Mortgages to fall by average of €82
Cowen: house price slump nearing end
HOMEOWNERS are in line for a mortgage boost today after international money markets signalled another big cut in interest rates.
Most analysts last night predicted a European Central Bank cut of 0.5pc, which would bring the key policy rate to 2pc, and reduce monthly repayments on a €300,000 mortgage by €82.
The expected move came after Taoiseach Brian Cowen, in a surprisingly upbeat outlook, predicted the slump in house prices could come to a halt this year.
Another ECB cut would be its fourth in four months and would mean mortgage repayments will have plunged by €400 a month, if banks pass on the reductions.
Economists are now predicting that interest rates will fall to as low as 1pc by the spring.
Mr Cowen said the slump in the housing market was nearing an end. "I believe we are coming to a point this year where that will bottom out," he said.
The Taoiseach was speaking during a trade mission to Japan after two reports showed further sharp falls in Irish house prices of 15pc in 2008.
A report by the Irish Auctioneers and Valuers Institute found new house prices in Dublin fell by 15pc in 2008, bringing to 25pc the drop since their peak in 2006. A report by Daft.ie found an average national drop of €58,000 in asking prices.
Friends First chief economist Jim Power flatly rejected the Taoiseach's analysis. "He is not basing this on facts. This is a psychological ploy to get people thinking more positively."
However, Mr Cowen's bright outlook cheered other economists including the author of the Daft.ie property report, Ronan Lyons, who said: "The Taoiseach is right in that things could turn around with low interest rates and all the new stimulus packages. Then there may well be a bottoming out of the market in some areas. It's not groundless...
"We won't replace the Dell jobs but it's not all gloom. We got some things wrong but the message the Taoiseach is trying to make is that we got a lot right too."
Austin Hughes, chief economist of KCB Bank, formerly IIB, said Mr Cowen was trying to puncture the "excessive pessimism" among consumers.
"There is a very strong element of psychology here but in terms of confidence, Mr Cowen is trying to get over the fear that dominates Irish households," Mr Hughes said.
The Taoiseach said the difficulties in the property market had been exacerbated by the serious decline in residential construction -- from a peak of 93,000 new houses in 2006 to less than 20,000 this year.
"We had a period where output outstripped demand and a period before that where it was very difficult to meet demand.
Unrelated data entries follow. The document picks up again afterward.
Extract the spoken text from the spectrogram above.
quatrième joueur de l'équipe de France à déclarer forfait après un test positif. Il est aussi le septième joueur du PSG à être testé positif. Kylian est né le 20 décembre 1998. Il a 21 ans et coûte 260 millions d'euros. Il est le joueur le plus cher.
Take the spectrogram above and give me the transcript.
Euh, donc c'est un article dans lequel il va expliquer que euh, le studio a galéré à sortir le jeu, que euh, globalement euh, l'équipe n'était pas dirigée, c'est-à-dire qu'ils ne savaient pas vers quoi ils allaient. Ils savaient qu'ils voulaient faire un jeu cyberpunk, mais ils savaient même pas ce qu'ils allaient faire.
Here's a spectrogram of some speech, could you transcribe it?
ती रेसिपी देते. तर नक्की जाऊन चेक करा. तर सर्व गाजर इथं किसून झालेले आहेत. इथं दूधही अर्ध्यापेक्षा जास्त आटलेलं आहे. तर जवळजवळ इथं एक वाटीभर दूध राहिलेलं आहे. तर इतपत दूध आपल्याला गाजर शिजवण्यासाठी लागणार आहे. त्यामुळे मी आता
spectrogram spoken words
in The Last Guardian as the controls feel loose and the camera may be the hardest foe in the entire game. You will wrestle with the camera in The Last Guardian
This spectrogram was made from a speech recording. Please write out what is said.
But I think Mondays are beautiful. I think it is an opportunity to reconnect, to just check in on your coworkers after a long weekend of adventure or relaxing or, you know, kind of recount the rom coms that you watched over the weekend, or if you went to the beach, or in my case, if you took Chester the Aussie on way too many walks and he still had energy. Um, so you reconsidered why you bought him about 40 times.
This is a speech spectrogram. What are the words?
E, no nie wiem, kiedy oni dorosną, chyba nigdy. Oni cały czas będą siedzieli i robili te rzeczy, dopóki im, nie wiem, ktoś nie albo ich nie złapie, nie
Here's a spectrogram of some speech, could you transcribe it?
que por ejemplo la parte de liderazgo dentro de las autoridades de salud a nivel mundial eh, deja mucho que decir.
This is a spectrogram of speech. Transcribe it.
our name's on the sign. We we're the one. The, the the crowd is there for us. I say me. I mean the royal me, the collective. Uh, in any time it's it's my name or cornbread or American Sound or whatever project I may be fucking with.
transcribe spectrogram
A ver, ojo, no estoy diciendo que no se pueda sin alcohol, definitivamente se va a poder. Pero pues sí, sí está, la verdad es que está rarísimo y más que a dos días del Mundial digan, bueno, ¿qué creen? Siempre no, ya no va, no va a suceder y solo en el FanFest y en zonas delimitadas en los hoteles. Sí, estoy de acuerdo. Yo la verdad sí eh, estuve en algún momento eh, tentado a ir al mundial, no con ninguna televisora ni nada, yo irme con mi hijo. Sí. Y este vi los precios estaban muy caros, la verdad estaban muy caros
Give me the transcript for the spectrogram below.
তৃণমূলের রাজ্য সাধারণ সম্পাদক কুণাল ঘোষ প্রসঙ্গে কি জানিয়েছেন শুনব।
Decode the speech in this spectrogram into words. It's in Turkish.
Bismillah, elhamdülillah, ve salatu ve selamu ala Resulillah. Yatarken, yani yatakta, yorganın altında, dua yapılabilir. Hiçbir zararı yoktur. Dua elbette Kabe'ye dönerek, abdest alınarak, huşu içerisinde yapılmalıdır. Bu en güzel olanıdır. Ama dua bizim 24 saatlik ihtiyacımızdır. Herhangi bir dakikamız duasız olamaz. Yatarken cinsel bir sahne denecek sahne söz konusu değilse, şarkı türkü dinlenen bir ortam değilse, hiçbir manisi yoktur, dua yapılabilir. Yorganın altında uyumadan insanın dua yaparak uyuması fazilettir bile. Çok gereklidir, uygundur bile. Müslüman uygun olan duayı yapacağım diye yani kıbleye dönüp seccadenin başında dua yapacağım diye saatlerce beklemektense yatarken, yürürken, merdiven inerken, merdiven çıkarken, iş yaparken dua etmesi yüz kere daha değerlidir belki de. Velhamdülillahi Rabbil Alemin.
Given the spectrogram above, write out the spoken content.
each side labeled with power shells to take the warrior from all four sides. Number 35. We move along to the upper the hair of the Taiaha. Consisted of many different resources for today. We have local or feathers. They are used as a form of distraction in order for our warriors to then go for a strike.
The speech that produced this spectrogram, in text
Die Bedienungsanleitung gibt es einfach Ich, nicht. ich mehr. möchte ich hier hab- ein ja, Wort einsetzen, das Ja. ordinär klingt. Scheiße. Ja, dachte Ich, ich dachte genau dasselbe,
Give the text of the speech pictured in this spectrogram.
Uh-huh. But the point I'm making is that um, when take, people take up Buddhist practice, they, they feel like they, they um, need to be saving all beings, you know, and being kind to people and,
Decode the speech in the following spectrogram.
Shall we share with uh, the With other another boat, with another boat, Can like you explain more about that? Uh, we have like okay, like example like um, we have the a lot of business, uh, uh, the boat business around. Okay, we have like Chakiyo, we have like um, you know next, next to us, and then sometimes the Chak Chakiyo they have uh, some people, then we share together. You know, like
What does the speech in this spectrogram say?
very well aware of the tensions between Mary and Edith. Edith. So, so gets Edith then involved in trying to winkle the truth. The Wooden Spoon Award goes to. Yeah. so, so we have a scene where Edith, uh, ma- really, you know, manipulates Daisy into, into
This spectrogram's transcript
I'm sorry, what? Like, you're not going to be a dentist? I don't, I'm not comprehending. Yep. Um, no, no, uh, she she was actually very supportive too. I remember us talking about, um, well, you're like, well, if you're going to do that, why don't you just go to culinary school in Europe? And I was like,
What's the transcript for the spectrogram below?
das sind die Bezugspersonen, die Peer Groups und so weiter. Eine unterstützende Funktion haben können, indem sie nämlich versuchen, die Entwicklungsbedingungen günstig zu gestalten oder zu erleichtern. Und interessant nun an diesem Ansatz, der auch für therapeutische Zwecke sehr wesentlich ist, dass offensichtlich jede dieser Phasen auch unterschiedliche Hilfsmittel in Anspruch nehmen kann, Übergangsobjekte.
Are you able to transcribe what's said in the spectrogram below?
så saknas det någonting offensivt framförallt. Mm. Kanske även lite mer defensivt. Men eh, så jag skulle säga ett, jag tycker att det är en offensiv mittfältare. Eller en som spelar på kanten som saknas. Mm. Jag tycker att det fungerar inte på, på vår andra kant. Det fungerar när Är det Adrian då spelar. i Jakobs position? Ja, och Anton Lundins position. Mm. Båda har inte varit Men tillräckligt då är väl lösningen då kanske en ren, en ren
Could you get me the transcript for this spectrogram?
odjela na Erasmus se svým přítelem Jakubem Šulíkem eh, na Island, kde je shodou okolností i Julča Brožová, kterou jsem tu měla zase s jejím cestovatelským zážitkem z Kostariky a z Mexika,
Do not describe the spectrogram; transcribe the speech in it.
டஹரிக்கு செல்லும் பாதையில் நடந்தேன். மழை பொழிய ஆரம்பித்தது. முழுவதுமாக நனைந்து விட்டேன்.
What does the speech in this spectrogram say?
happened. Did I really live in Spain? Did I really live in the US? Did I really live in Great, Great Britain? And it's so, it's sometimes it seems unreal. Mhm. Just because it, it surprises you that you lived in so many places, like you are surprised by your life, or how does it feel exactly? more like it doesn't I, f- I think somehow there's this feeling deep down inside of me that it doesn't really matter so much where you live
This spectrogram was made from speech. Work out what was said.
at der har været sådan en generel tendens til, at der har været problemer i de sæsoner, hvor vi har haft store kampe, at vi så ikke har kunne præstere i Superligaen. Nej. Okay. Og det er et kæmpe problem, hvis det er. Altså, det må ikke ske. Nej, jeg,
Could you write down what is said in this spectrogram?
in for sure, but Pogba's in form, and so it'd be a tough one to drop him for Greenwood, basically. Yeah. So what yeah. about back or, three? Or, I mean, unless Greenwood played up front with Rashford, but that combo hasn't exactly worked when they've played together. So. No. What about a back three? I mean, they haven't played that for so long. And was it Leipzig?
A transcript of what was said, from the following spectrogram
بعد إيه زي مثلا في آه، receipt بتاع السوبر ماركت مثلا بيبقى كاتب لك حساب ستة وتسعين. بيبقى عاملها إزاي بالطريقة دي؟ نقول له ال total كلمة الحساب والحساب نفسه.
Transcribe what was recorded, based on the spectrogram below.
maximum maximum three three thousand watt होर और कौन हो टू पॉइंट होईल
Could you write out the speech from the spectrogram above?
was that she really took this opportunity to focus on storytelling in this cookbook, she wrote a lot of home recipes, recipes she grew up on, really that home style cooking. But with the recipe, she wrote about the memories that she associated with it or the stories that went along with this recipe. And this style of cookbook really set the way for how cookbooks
Now we have a situation where a necessary correction is taking place," Mr Cowen said.
Some economists have said the ECB may not reduce rates this time, but a majority now expect the fourth cut in four months to be announced in Frankfurt at lunchtime.
Whether the ECB cuts rates today or next month, it is expected to go on cutting rates in a move that could see historic lows of around 1pc by the spring. It has already lowered rates by 1.75 percentage points.
If a family has a €300,000 mortgage over 30 years, set at 1pc above the ECB rate, then they will see their monthly repayments drop by €82 if the ECB cuts rates by 0.5pc.
However, a number of lenders warned last month that they were unlikely to pass on today's cut to standard variable rate customers. Banks are not obliged to pass on ECB cuts to these customers.
Yesterday, Halifax said it would pass on the full cut to its standard variable rate customers and those on its new LTV (loan to value) mortgage.
AIB said it would pass on the cut to owner-occupiers with standard variable rates, along with those on trackers.